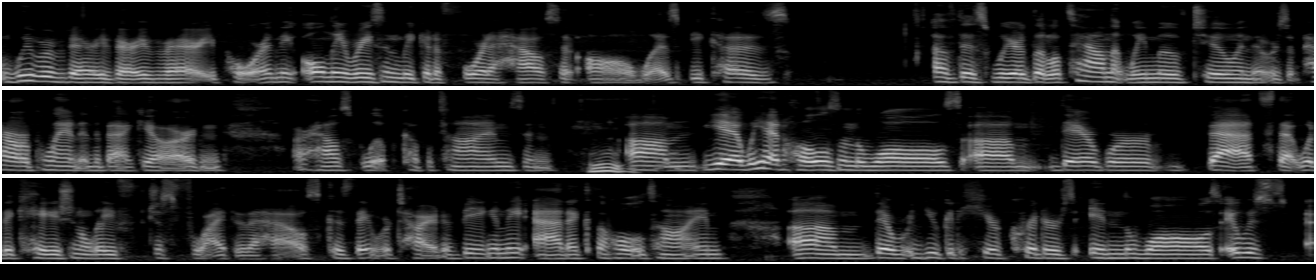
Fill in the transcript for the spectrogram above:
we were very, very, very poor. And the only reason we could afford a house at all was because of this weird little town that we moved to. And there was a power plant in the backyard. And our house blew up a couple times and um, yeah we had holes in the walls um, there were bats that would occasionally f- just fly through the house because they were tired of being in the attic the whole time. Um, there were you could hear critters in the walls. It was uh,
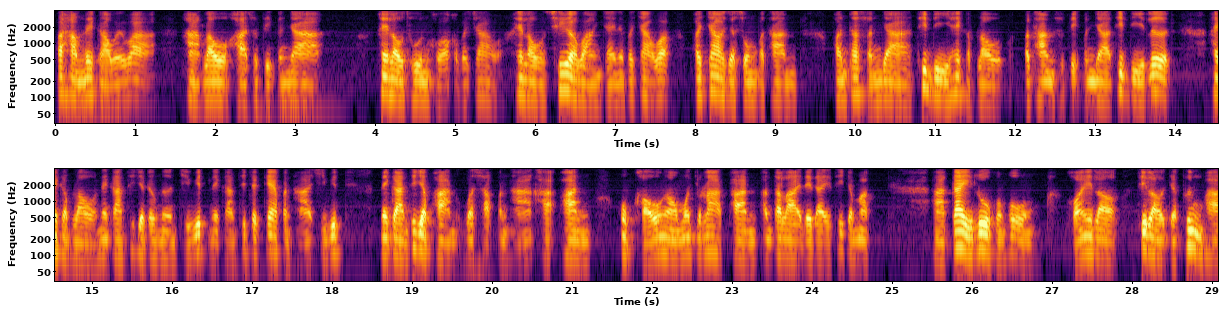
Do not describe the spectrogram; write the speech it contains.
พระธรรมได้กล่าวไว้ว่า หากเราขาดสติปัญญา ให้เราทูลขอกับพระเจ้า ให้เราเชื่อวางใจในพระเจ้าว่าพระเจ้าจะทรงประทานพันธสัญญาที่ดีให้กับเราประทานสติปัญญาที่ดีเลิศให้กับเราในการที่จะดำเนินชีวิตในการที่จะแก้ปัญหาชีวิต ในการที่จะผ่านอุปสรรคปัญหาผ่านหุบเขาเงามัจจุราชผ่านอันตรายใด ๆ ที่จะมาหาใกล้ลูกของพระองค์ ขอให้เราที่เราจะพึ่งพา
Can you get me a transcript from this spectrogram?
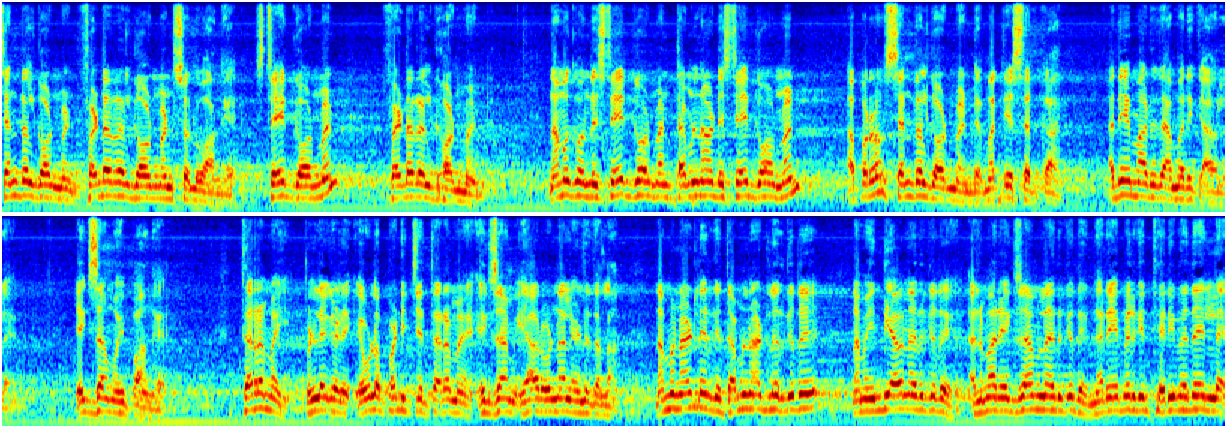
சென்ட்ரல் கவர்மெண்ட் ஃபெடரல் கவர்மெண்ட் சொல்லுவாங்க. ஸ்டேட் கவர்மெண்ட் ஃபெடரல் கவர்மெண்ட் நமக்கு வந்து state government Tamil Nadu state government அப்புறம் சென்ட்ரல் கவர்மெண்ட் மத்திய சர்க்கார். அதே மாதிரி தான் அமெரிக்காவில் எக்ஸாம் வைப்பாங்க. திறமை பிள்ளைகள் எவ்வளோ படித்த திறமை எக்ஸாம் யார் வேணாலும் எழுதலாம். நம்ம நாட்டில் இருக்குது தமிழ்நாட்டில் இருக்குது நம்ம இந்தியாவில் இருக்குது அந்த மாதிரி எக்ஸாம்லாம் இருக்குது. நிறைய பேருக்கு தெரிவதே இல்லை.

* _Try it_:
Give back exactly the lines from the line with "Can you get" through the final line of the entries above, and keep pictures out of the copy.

* _Task answer_:
Can you get me a transcript from this spectrogram?
சென்ட்ரல் கவர்மெண்ட் ஃபெடரல் கவர்மெண்ட் சொல்லுவாங்க. ஸ்டேட் கவர்மெண்ட் ஃபெடரல் கவர்மெண்ட் நமக்கு வந்து state government Tamil Nadu state government அப்புறம் சென்ட்ரல் கவர்மெண்ட் மத்திய சர்க்கார். அதே மாதிரி தான் அமெரிக்காவில் எக்ஸாம் வைப்பாங்க. திறமை பிள்ளைகள் எவ்வளோ படித்த திறமை எக்ஸாம் யார் வேணாலும் எழுதலாம். நம்ம நாட்டில் இருக்குது தமிழ்நாட்டில் இருக்குது நம்ம இந்தியாவில் இருக்குது அந்த மாதிரி எக்ஸாம்லாம் இருக்குது. நிறைய பேருக்கு தெரிவதே இல்லை.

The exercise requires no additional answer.